After leaving the truck to hit the trail, we watched our wind and then circled back in toward the bugles we had been hearing. It wasn’t long before we had cows spotted and began a little practice stalk. At 50 yards we held tight and watched as two cows fed towards us. It wasn’t long before a raghorn bull started pushing the cows around in the meadow and right by us! A couple hundred yards away there was a deep bugle coming from the aspens, so we crept toward the bull in some tough wind, getting within 50 yards before we bumped his cows and the gig was up.

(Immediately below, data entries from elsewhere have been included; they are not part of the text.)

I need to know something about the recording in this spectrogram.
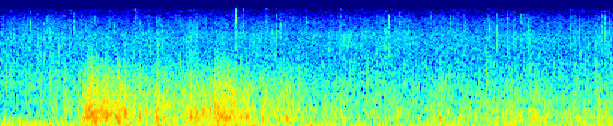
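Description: rain falling with thunder

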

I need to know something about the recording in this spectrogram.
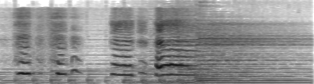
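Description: baby crying

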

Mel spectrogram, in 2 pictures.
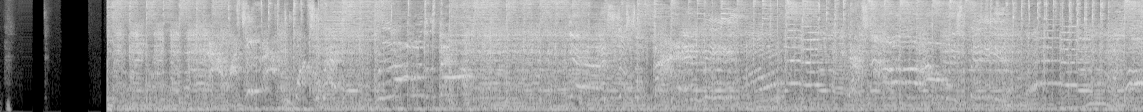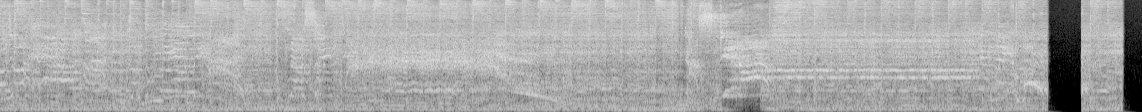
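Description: screamed vocals

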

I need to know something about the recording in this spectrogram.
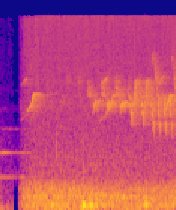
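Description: birds singing

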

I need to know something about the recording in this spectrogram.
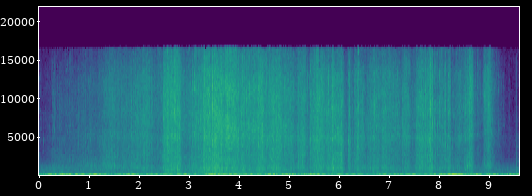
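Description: leaves rustling underfoot

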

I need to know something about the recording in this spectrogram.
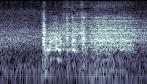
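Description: car engine starting

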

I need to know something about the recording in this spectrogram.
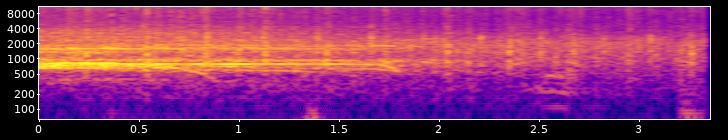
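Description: audience applause and cheering

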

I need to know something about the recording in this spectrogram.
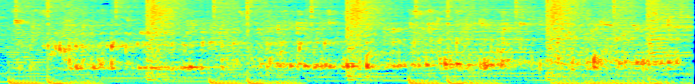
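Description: beer being poured

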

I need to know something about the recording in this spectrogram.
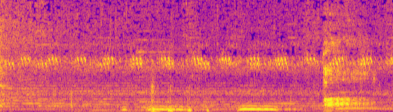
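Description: stomach gurgling

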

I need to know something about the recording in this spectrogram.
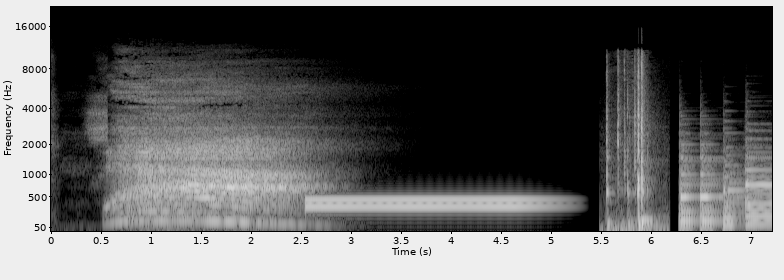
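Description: telephone tone

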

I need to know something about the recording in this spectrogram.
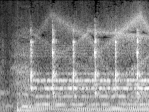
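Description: clock ticking

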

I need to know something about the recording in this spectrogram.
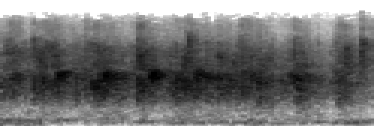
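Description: audience applauding

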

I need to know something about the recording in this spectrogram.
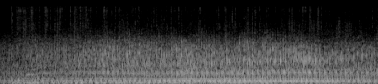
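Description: firefighting aircraft flying overhead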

We didn’t get a chance to see the bull, but he sure sounded like a big fella. We made our way back to the trailhead in the dark and loaded into the Tundra for another night spent sleeping in the back. This morning we decided to head further north to check for some good glassing vistas. We brought along a Rokon 2 Wheel Drive Trailbreaker motorcycle that our good friends the Racicot’s let us borrow for this hunt. What a way to travel these tough Utah mountain roads. This bike will go anywhere, but we stuck to the Forest Service roads and found some great spots to glass.

We didn’t find any elk (we slept in a little), but we found some great springs and lots of fresh elk sign before making the trip back to our camp spot. Our packs are packed and we’re planning on heading farther down the ridge from the trailhead tonight in search of more elk. The trail is restricted to horse and foot travel only so we’re excited about stretching the legs a bit and checking out some new country.